Gas stations and fuel companies treat and blend diesel fuel so that it holds up to the lowest temperatures for the current month of the year, making it work better in the winter temperatures.... view details ›
The proper emergency gear to protect against fuel gelling consists of extra fuel filters, and a bottle each of cold flow treatment and diesel emergency treatment. The cold flow treatment would be used in advance of fuel gelling, when the truck gets ready to enter extreme cold.... see details ›
Our recommended Year-Round Maintenance Schedule is: Every time you fill up: If temperatures are above 30°F, add Diesel Kleen +Cetane Boost (silver bottle) for maximum performance.... view details ›
Diesel 911 does not prevent fuel gelling – use Diesel Fuel Supplement +Cetane Boost (in the white bottle) as a preventive measure to keep fuel from gelling. Diesel 911 and Diesel Fuel Supplement +Cetane Boost are compatible in diesel fuel and may be used at the same time.... view details ›
Stored diesel used to last for years – nowadays its shelf life is measured in months. Diesel fuel eventually goes bad, that's just a fact. Three things speed up the natural process of good fuel gone bad – water, air, and warmth.... continue reading ›
#1 and #2 grade fuels can be mixed at the same time. This means you don't have to worry if #1 grade is only available during the winter months.... see more ›
The reviews for Lucas Fuel Treatment, are for the most part, overwhelmingly positive. People use it in everything from diesel engines to lawn mowers, and many report experiencing better gas mileage. It appears to be one of the best products on the market for keeping fuel injectors in good working order.... continue reading ›
The difference is some large name branded fuel companies have marketed additive packages that exceed the level of the standard fuel requirements to attract more customers to their locations and get a higher price per gallon at the pump.... view details ›

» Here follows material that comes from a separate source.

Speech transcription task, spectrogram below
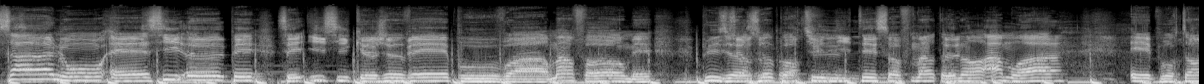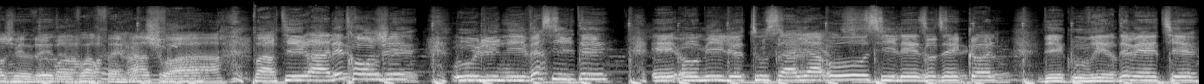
Salon SIEP, c'est ici que je vais pouvoir m'informer. Plusieurs opportunités sauf maintenant à moi. Et pourtant je vais devoir faire un choix. Partir à l'étranger ou l'université. Et au milieu de tout ça, y a aussi les autres écoles. Découvrir des métiers.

Antifreeze/coolant keeps your engine cool in warm weather and keeps it from freezing up in the winter. A 50-50 mix of full strength coolant and water generally protects to around -30 degrees Fahrenheit. Make sure you check with the supplier or your owner's manual for the correct formulation.... see more ›
Untreated diesel fuel will start to gel at just 32 degrees and be fully gelled around 15 degrees. The term “gelling” means that the diesel fuel literally turns into a hard, paste like wax. This substance obviously cannot be pumped into fuel lines, pumps or injectors, so the vehicle will not run.... continue reading ›
Diesel #1 is also known as winter diesel because it performs better than Diesel #2 in cold temperatures. It has a lower viscosity and is not prone to gel in freezing temperatures. Most stations offer a premium Diesel mix that is blended for local weather conditions. Diesel #2 costs less at the pump.... see more ›
According to a Material Safety Data Sheet published by ConocoPhillips, the flashpoint of diesel fuel is between 125 and 180 degrees Fahrenheit (52 to 82 degrees Celsius). The flashpoint of any liquid can change as the pressure in the air around it changes.... read more ›
The Cause of Fuel Gelling
Gelling problems are typically caused by the effects of temperature on paraffin, a component of diesel fuel. Paraffin waxes are combustible, adding power when burned in the engine. However, when temperatures drop, diesel will start to solidify.... view details ›